The U.S. nuclear weapons complex, operated by the National Nuclear Security Administration, consists of eight major sites across the nation that support an estimated 6,000 nuclear weapons in the U.S. stockpile. They include:
1. Lawrence Livermore National Laboratory: The nation's second nuclear weapons design lab, specializing in high-energy lasers and computational models of weapons. It is responsible for assuring the reliability of four nuclear weapon models.
2. Nevada Test Site: Location for more than 1,000 underground nuclear tests, which ended in 1992. Since then, the 1,375- square-mile site has been used for experiments to support maintenance of existing weapons.
3. Los Alamos National Laboratory: The first nuclear weapons design center; it built the two bombs dropped on Japan during World War II. The 43-square-mile lab is the only U.S. facility able to produce plutonium triggers for weapons.
4. Sandia National Laboratories: The engineering center for all non-nuclear weapon components, including arming and firing systems. It designs and builds electronic locks that prevent unauthorized weapons use.

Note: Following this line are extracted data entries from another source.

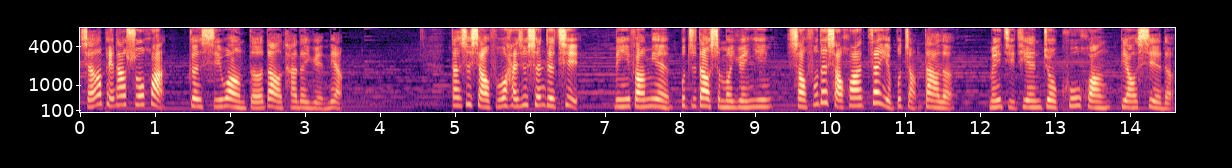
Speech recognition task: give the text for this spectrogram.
想要陪他说话，更希望得到他的原谅。但是小福还是生着气。另一方面，不知道什么原因，小福的小花再也不长大了，没几天就枯黄凋谢了。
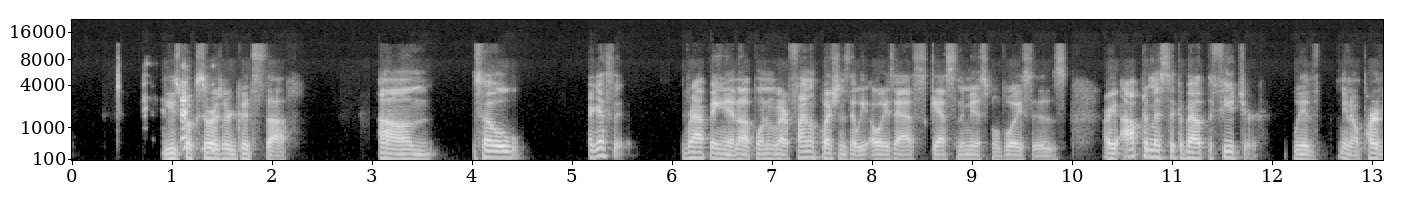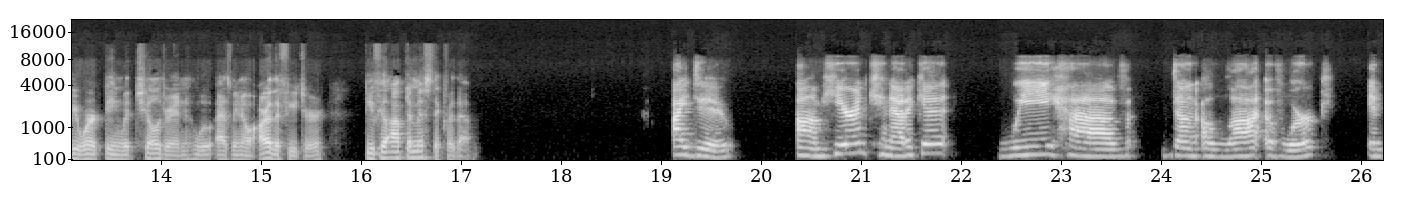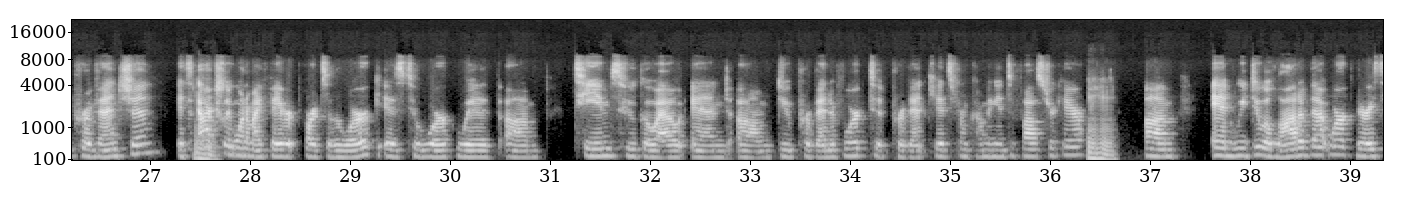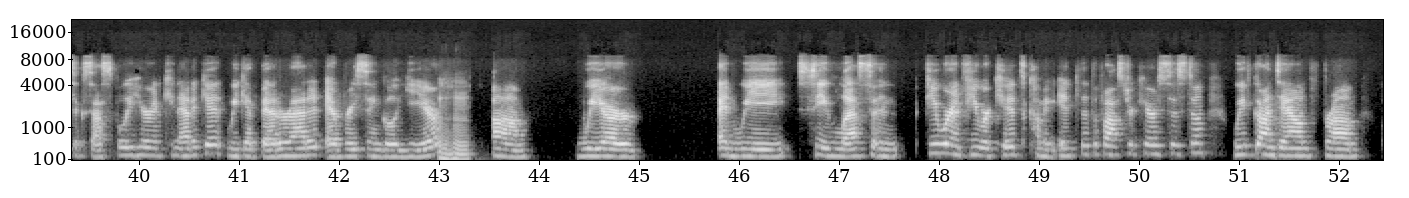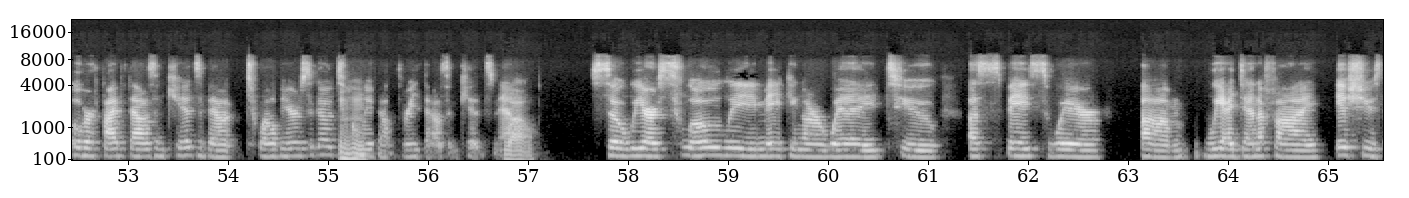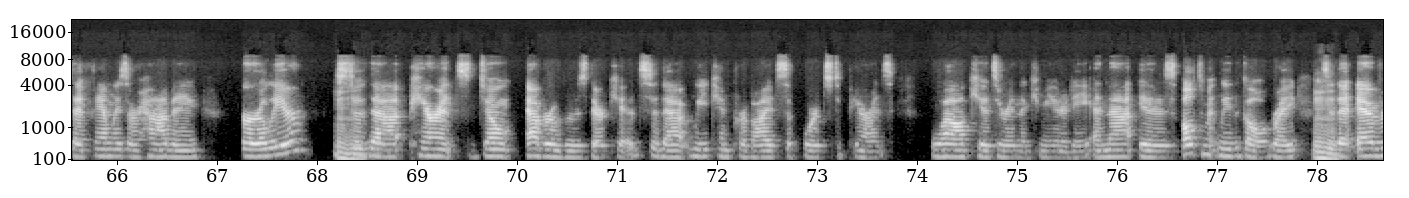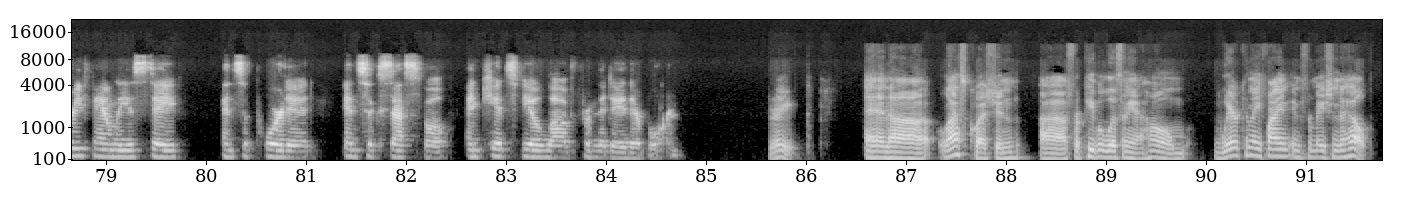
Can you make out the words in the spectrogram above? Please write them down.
Used bookstores are good stuff. Um, so I guess wrapping it up, one of our final questions that we always ask guests in the municipal voice is, are you optimistic about the future with, you know, part of your work being with children who, as we know, are the future? Do you feel optimistic for them? I do. Um, here in Connecticut, we have done a lot of work in prevention. It's mm-hmm. actually one of my favorite parts of the work is to work with um, teams who go out and um, do preventive work to prevent kids from coming into foster care. Mm-hmm. Um, and we do a lot of that work very successfully here in Connecticut. We get better at it every single year. Mm-hmm. Um, we are, and we see less and fewer and fewer kids coming into the foster care system. We've gone down from over 5,000 kids about 12 years ago to mm-hmm. only about 3,000 kids now. Wow. So we are slowly making our way to a space where um, we identify issues that families are having earlier mm-hmm. so that parents don't ever lose their kids, so that we can provide supports to parents while kids are in the community. And that is ultimately the goal, right? Mm-hmm. So that every family is safe and supported and successful and kids feel loved from the day they're born. Great. And uh, last question uh, for people listening at home, where can they find information to help?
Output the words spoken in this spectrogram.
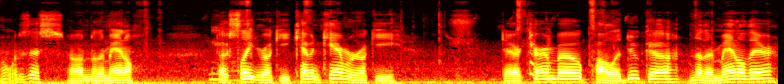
Oh, what is this? Oh, another mantle. Doug Slaten rookie. Kevin Cameron rookie. Derrick Turnbow. Paul Lo Duca. Another mantle there.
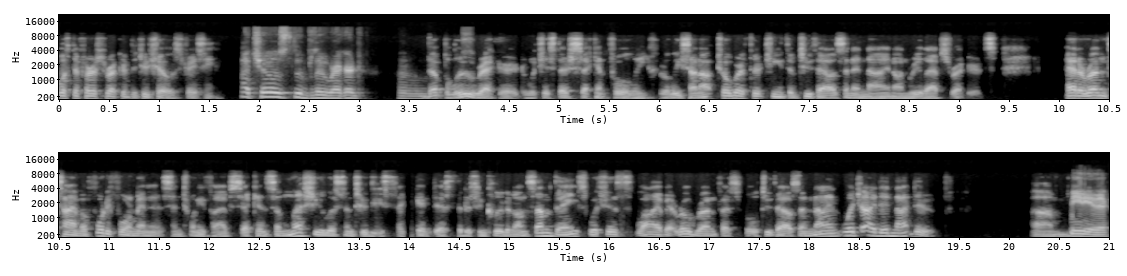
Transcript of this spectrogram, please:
was the first record that you chose, Tracy? I chose the blue record. Um, The Blue Record, which is their second full length release on October 13th of 2009 on Relapse Records. Had a runtime of 44 minutes and 25 seconds, unless you listen to the second disc that is included on some things, which is live at Roadburn Festival 2009, which I did not do. Um, Me neither.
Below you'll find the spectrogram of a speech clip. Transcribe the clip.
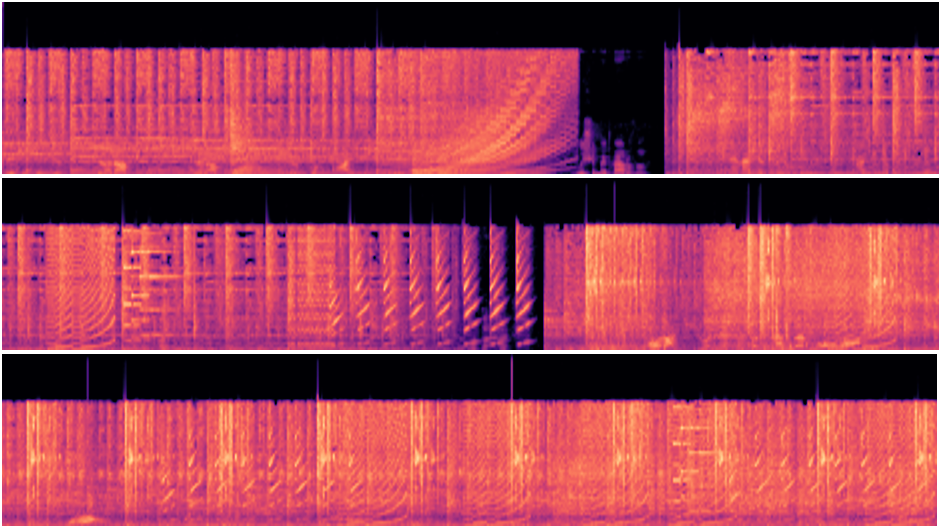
Basically just stood up, stood up, and just for five years. We should be proud of him. And I just failed. I just. What the heck? Oh my goodness, it's a Death Egg robot! Whoa! Oh,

5. Pantex plant: Only U.S. nuclear weapons assembly plant; also decommissions old bombs; main storage facility for 10,000 plutonium pits from old bombs.
6. Kansas City plant: The main factory for producing non-nuclear components of weapons, including many electronics and wiring systems.
7. Y-12 National Security Complex: Manufactures and reworks the thermonuclear stages of hydrogen bombs. Y-12 is the center for storing and machining highly enriched uranium.
8. Savannah River Site: Produces tritium gas, a form of hydrogen, used in fission triggers for hydrogen bombs. Tritium is extracted from fuel rods and then packed in welded reservoirs placed in nuclear bombs.
Source: National Nuclear Security Administration